**Data excerpts**

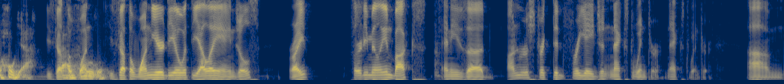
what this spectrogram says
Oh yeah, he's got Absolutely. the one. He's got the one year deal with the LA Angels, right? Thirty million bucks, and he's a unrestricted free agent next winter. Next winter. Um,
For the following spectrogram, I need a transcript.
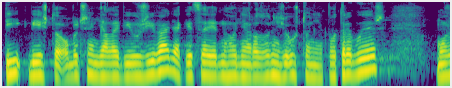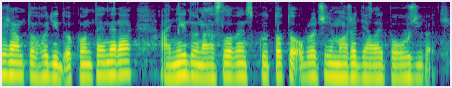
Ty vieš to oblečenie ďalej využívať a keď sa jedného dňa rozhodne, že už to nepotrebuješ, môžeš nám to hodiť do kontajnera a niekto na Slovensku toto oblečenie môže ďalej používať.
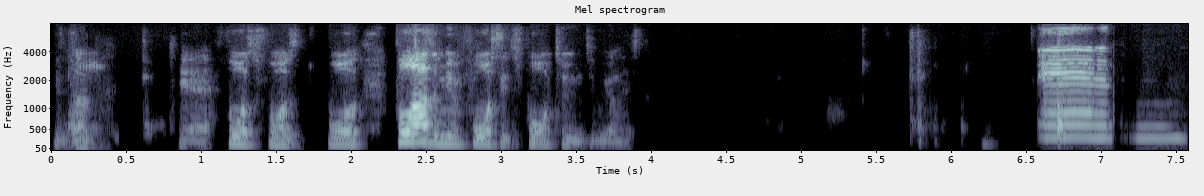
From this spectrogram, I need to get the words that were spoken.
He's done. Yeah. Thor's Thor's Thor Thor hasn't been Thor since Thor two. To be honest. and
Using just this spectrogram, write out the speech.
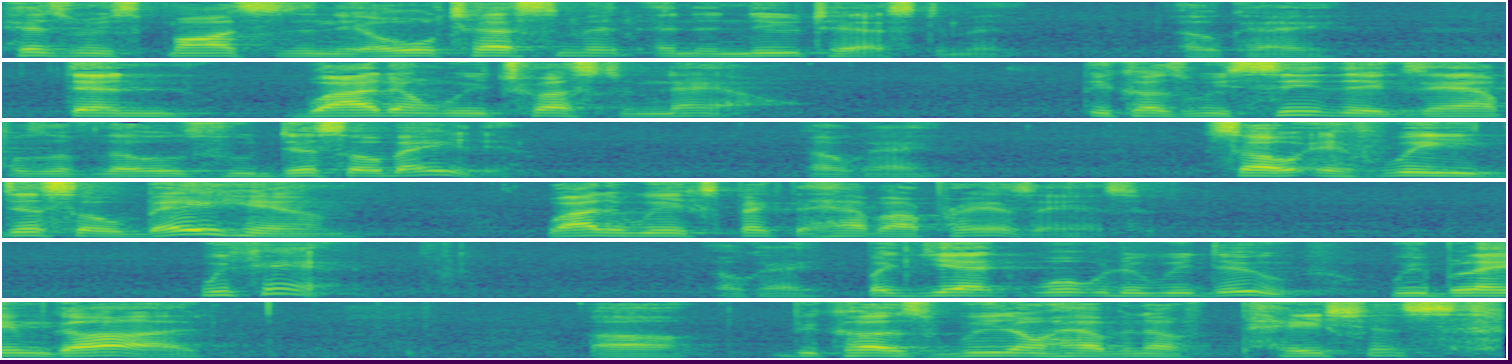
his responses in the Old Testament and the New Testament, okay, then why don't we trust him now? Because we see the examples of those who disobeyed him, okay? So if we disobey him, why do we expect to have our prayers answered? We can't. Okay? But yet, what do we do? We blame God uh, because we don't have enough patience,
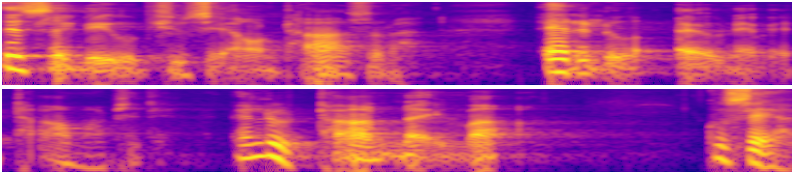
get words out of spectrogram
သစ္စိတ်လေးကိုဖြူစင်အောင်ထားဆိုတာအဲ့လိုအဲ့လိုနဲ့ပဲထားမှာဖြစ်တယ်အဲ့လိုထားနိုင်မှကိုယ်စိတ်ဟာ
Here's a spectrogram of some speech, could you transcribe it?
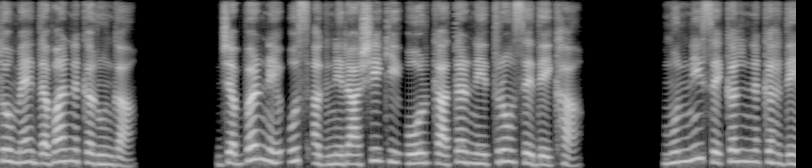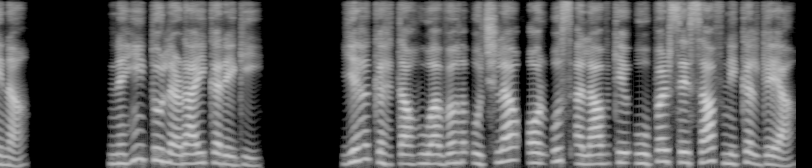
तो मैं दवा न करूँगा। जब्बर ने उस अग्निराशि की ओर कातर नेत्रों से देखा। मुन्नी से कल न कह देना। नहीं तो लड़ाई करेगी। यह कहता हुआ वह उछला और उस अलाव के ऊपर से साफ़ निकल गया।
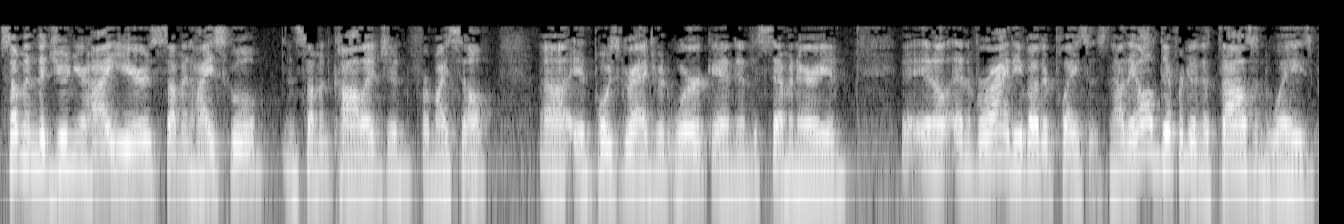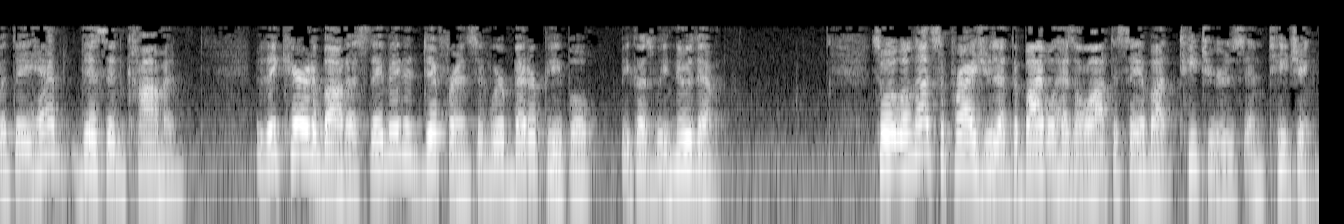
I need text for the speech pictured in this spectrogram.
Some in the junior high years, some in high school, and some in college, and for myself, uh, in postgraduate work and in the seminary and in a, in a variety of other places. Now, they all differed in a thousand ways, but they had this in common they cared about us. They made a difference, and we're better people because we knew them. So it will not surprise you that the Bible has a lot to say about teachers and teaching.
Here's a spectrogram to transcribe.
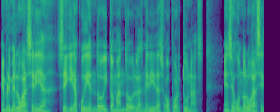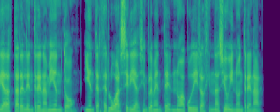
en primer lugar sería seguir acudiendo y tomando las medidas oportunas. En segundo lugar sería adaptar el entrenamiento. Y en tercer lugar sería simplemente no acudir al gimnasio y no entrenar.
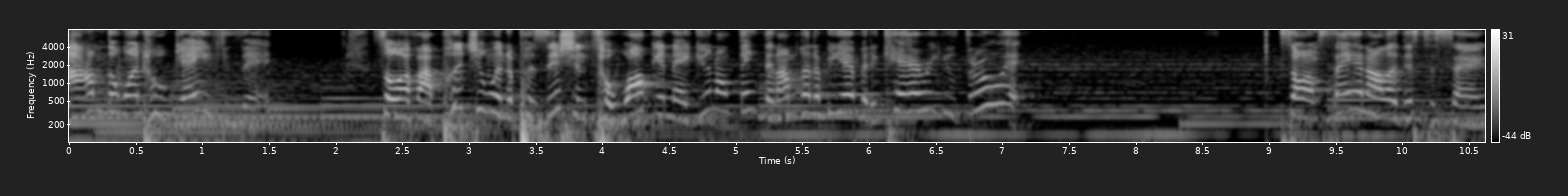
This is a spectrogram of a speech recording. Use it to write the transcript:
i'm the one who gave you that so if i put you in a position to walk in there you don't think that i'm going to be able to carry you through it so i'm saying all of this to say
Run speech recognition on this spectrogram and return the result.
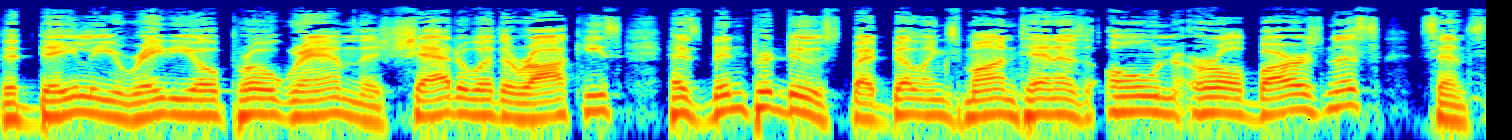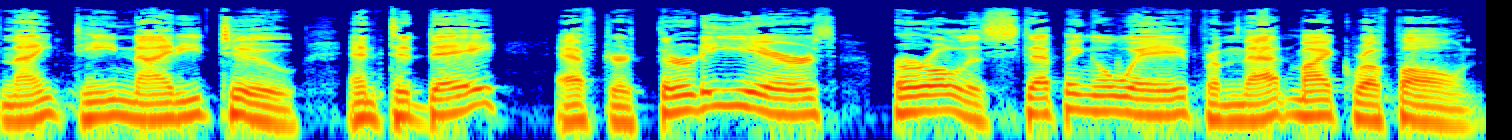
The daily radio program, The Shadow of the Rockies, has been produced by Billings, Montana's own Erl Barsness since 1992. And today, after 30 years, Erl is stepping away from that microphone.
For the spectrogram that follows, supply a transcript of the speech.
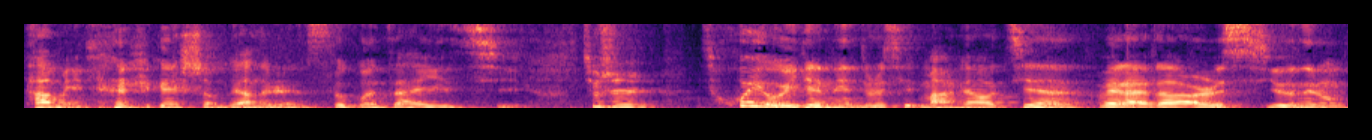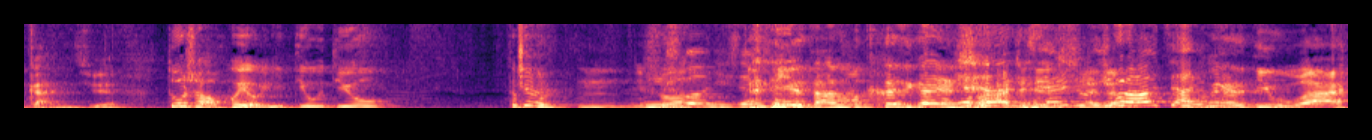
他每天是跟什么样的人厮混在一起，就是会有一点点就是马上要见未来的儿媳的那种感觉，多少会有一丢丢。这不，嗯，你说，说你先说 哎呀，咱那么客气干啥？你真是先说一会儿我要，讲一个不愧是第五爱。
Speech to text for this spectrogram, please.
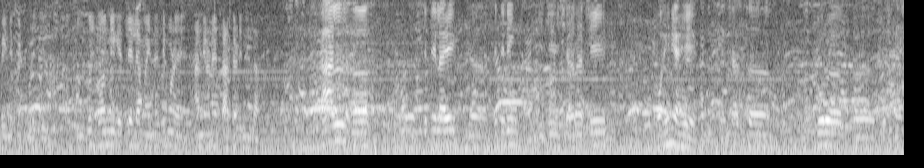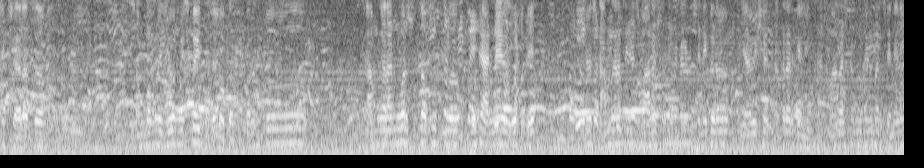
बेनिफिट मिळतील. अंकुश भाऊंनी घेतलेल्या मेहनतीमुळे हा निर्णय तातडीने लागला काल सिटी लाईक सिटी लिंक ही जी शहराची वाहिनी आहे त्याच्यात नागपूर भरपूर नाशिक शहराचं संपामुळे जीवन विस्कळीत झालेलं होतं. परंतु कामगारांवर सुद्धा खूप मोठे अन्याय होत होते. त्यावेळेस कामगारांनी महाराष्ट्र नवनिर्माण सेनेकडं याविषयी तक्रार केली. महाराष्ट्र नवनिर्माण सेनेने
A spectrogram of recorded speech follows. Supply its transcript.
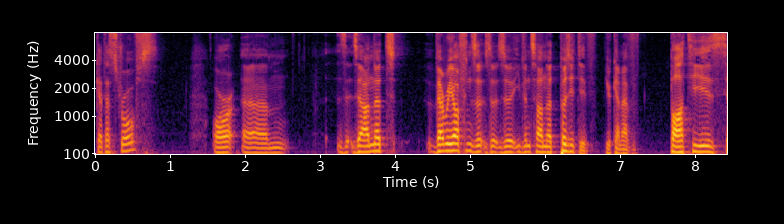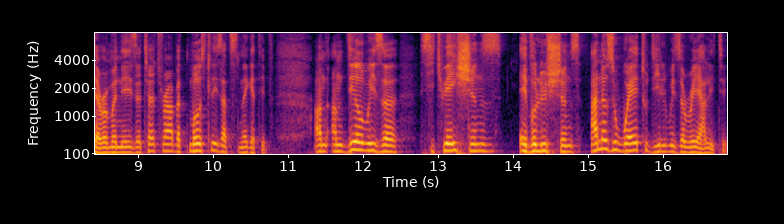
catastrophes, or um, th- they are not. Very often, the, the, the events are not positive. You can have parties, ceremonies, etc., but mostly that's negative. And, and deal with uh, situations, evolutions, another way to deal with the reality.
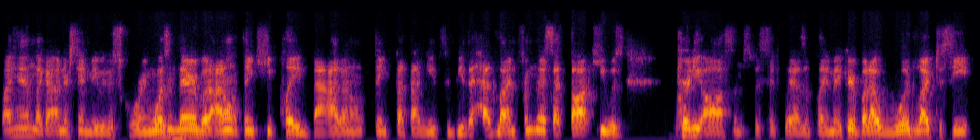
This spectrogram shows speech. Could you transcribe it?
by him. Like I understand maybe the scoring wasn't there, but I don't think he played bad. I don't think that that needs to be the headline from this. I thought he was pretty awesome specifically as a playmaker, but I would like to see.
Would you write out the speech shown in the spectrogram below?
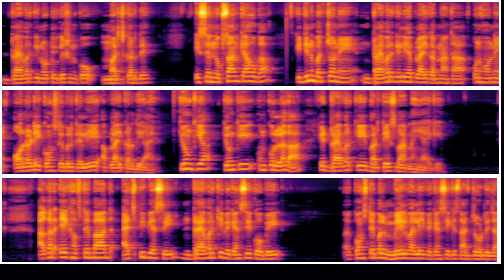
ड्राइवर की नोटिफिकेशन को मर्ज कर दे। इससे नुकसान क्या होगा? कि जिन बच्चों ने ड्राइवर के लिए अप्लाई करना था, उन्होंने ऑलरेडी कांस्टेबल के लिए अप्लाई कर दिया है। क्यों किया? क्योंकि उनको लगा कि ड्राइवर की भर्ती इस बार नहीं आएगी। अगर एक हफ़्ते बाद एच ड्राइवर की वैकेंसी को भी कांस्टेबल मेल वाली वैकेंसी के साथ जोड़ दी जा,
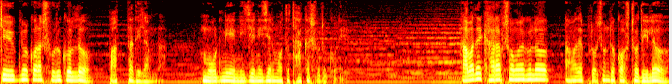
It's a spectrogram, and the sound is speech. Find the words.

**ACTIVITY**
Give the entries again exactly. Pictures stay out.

**TASK RESULT**
what this spectrogram says
Oh yeah, he's got Absolutely. the one. He's got the one year deal with the LA Angels, right? Thirty million bucks, and he's a unrestricted free agent next winter. Next winter. Um,
For the following spectrogram, I need a transcript.
Ty vieš to oblečenie ďalej využívať a keď sa jedného dňa rozhodne, že už to nepotrebuješ, môžeš nám to hodiť do kontajnera a niekto na Slovensku toto oblečenie môže ďalej používať.
From this spectrogram, I need to get the words that were spoken.
He's done. Yeah. Thor's Thor's Thor Thor hasn't been Thor since Thor two. To be honest. and
Using just this spectrogram, write out the speech.
his responses in the Old Testament and the New Testament, okay, then why don't we trust him now? Because we see the examples of those who disobeyed him, okay? So if we disobey him, why do we expect to have our prayers answered? We can't. Okay? But yet, what do we do? We blame God uh, because we don't have enough patience,
get words out of spectrogram
သစ္စိတ်လေးကိုဖြူစင်အောင်ထားဆိုတာအဲ့လိုအဲ့လိုနဲ့ပဲထားမှာဖြစ်တယ်အဲ့လိုထားနိုင်မှကိုယ်စိတ်ဟာ
Here's a spectrogram of some speech, could you transcribe it?
तो मैं दवा न करूँगा। जब्बर ने उस अग्निराशि की ओर कातर नेत्रों से देखा। मुन्नी से कल न कह देना। नहीं तो लड़ाई करेगी। यह कहता हुआ वह उछला और उस अलाव के ऊपर से साफ़ निकल गया।
I need text for the speech pictured in this spectrogram.
Some in the junior high years, some in high school, and some in college, and for myself, uh, in postgraduate work and in the seminary and in a, in a variety of other places. Now, they all differed in a thousand ways, but they had this in common they cared about us. They made a difference, and we're better people because we knew them. So it will not surprise you that the Bible has a lot to say about teachers and teaching.
Here's a spectrogram to transcribe.
en primer lugar sería seguir acudiendo y tomando las medidas oportunas. En segundo lugar sería adaptar el entrenamiento. Y en tercer lugar sería simplemente no acudir al gimnasio y no entrenar.
This is a spectrogram of a speech recording. Use it to write the transcript:
i'm the one who gave you that so if i put you in a position to walk in there you don't think that i'm going to be able to carry you through it so i'm saying all of this to say
Run speech recognition on this spectrogram and return the result.
The daily radio program, The Shadow of the Rockies, has been produced by Billings, Montana's own Erl Barsness since 1992. And today, after 30 years, Erl is stepping away from that microphone.
For the spectrogram that follows, supply a transcript of the speech.
他每天是跟什么样的人厮混在一起，就是会有一点点就是马上要见未来的儿媳的那种感觉，多少会有一丢丢。这不，嗯，你说，说你先说 哎呀，咱那么客气干啥？你真是先说一会儿我要，讲一个不愧是第五爱。
Speech to text for this spectrogram, please.
बेनिफिट मिळतील. अंकुश भाऊंनी घेतलेल्या मेहनतीमुळे हा निर्णय तातडीने लागला काल सिटी लाईक सिटी लिंक ही जी शहराची वाहिनी आहे त्याच्यात नागपूर भरपूर नाशिक शहराचं संपामुळे जीवन विस्कळीत झालेलं होतं. परंतु कामगारांवर सुद्धा खूप मोठे अन्याय होत होते. त्यावेळेस कामगारांनी महाराष्ट्र नवनिर्माण सेनेकडं याविषयी तक्रार केली. महाराष्ट्र नवनिर्माण सेनेने
A spectrogram of recorded speech follows. Supply its transcript.
catastrophes, or um, th- they are not. Very often, the, the, the events are not positive. You can have parties, ceremonies, etc., but mostly that's negative. And, and deal with uh, situations, evolutions, another way to deal with the reality.
This spectrogram shows speech. Could you transcribe it?
by him. Like I understand maybe the scoring wasn't there, but I don't think he played bad. I don't think that that needs to be the headline from this. I thought he was pretty awesome specifically as a playmaker, but I would like to see.
Would you write out the speech shown in the spectrogram below?
ड्राइवर की नोटिफिकेशन को मर्ज कर दे। इससे नुकसान क्या होगा? कि जिन बच्चों ने ड्राइवर के लिए अप्लाई करना था, उन्होंने ऑलरेडी कांस्टेबल के लिए अप्लाई कर दिया है। क्यों किया? क्योंकि उनको लगा कि ड्राइवर की भर्ती इस बार नहीं आएगी। अगर एक हफ़्ते बाद एच ड्राइवर की वैकेंसी को भी कांस्टेबल मेल वाली वैकेंसी के साथ जोड़ दी जा,
It's a spectrogram, and the sound is speech. Find the words.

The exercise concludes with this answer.